Unless you purposefully pick out identifiable traits and try to tie them into the real world as a poorly disguised inside joke, I don't see anything wrong with making black orcs tougher yet possibly not as smart as goblins or whatever. In lord of the rings the black skinned/painted orcs with the white hand mark on them were stronger. bred that way out of the earth as a twisted form of elf.


There is no way to avoid having characteristics that set races apart and personalize them in a fantasy world. Players will want to look at a race, read a short description and have a feel for what its all about. So having intelligent devious yet weak goblins or gnomes breed with a big nasty troll to create a half breed that's not quite as large as a troll, but is more cunning and agile could make it a desired pairing.


If you go into detail as much as the "sims" game goes to personalize every character in the game, and then breed them together it would be way too much micromanagement for a rts.


What you could do is develop a combination, take the trolls and goblins base hereditary stock, and then experiment with percentages of lineage from each type to end up with a desired set of characteristics or stats in combat. Then once discovered you could apply those base races as resources that you must combine in the correct parts or fractions thereof. And as long as you have the right mix of the base breed you can create a stock or barracks of the hybrid. After that they could just breed with eachother.


I think this type of game could be fun, as it may end up like spore but instead of one race you have various genetic branches you can explore.


I think what others may have posted worries about is a deep seated ethnic slant to the game corresponding with real world peoples and cultures.


I don't think its an issue as its a game, and you would have to go out of your way to pattern in such slights.
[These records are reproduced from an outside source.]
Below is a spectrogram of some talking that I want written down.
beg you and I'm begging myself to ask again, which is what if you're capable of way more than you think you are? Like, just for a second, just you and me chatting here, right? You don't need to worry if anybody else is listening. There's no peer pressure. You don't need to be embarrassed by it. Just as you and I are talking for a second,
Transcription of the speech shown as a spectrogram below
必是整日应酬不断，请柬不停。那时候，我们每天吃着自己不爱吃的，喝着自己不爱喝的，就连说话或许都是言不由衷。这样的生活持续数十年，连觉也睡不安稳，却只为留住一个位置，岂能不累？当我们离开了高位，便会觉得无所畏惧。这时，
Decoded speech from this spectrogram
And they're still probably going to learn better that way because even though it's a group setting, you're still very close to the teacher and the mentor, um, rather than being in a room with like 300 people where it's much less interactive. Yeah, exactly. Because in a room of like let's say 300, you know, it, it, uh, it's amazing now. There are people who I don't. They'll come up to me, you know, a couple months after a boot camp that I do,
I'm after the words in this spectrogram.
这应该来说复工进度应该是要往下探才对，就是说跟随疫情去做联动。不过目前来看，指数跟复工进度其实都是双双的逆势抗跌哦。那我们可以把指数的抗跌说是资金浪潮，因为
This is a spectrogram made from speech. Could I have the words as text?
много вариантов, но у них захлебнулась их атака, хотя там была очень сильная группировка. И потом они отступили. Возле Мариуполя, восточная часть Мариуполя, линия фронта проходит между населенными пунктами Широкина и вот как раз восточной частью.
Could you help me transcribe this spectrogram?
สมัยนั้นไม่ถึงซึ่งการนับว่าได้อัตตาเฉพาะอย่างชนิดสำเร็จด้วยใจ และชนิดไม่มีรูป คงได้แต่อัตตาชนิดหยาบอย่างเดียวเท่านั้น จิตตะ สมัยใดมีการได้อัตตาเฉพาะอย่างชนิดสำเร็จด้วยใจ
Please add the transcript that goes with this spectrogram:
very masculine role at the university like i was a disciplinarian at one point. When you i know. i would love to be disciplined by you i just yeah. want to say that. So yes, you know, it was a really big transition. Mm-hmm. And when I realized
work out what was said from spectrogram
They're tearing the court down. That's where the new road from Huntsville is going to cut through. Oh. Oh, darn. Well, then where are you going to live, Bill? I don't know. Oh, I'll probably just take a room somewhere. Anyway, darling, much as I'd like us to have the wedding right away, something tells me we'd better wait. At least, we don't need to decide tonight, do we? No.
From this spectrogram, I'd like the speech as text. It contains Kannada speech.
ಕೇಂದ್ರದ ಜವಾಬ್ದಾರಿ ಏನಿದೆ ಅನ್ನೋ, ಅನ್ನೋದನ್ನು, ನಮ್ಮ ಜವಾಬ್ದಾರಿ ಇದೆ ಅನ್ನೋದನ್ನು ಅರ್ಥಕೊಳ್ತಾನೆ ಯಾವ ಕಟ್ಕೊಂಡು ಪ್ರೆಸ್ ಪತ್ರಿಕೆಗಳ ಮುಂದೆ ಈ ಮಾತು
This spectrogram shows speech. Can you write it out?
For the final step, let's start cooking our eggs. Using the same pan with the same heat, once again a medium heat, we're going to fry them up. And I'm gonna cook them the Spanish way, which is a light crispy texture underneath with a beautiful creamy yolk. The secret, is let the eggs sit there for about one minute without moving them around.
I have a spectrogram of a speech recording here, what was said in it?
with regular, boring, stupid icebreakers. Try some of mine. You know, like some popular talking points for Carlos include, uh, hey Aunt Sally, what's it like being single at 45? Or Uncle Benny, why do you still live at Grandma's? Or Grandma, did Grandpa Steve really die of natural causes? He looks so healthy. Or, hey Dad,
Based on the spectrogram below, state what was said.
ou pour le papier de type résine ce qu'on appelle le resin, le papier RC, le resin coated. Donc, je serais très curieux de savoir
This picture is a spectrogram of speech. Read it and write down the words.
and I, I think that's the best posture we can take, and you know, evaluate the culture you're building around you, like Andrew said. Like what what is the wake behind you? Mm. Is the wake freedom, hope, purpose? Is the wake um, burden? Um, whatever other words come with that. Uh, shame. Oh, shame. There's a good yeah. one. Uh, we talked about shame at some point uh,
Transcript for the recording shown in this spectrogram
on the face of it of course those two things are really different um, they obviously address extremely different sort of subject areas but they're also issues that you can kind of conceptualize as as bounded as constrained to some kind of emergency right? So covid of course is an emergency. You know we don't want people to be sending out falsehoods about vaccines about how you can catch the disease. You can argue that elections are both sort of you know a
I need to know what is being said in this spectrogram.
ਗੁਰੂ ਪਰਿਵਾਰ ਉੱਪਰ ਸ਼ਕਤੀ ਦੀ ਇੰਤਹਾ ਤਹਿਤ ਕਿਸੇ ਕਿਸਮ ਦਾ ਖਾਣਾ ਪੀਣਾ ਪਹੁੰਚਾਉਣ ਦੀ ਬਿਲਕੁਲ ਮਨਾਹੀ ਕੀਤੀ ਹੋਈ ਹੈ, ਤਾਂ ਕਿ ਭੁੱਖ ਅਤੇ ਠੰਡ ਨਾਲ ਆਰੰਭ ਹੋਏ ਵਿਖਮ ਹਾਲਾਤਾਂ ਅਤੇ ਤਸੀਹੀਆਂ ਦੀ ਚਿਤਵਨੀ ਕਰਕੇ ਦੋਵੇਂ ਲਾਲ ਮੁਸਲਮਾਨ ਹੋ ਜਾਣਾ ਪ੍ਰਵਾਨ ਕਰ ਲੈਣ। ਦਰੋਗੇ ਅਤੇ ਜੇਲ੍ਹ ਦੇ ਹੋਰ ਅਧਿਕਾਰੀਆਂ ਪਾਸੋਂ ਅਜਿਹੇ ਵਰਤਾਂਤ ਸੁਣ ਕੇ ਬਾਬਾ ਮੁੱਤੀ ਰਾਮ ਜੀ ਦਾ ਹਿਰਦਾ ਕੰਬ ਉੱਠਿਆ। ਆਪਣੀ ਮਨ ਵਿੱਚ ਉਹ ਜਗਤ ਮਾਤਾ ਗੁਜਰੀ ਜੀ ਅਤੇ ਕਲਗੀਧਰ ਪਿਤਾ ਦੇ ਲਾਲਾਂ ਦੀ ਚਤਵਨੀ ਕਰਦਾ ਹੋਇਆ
If you are familiar with the wheel of time series, the trollocs in those books are humanoids with various beastial mixes to them. Horns, feathers, claws, hooves and all in a humanish looking form. That may give some inspiration.

In Topic: Naming time? (how to measure time ingame)

19 December 2013 - 03:07 PM

(just an idea)


You could have a clock, or what looks like a clock with a min hand but no hour hand. One revolution could be a day, or week, or month, or year that you set it for. Any time something is selected a number appears digitally near the middle of the clock counting down full revolutions of that min hand until that task is completed.


So if you set the clock to count as a single day for one complete circle of the min hand, and you target a structure that takes four and a half more days to complete, the digital readout would show 4.5


Looking at budget window and there are 25 more days until taxes are paid/due then it would show 25


The min hand would continue to go around the clock at the same pace, counting off one full day every rotation.


Changing the speed of the game 1x 2x 3x 4x would make it spin faster, or alternatively make everything require less "days" or revolutions to complete.


That way in one corner of the screen you are showing time passing, and also a way to quickly show progress on any action you are taking with just a few digits in the middle of the clock.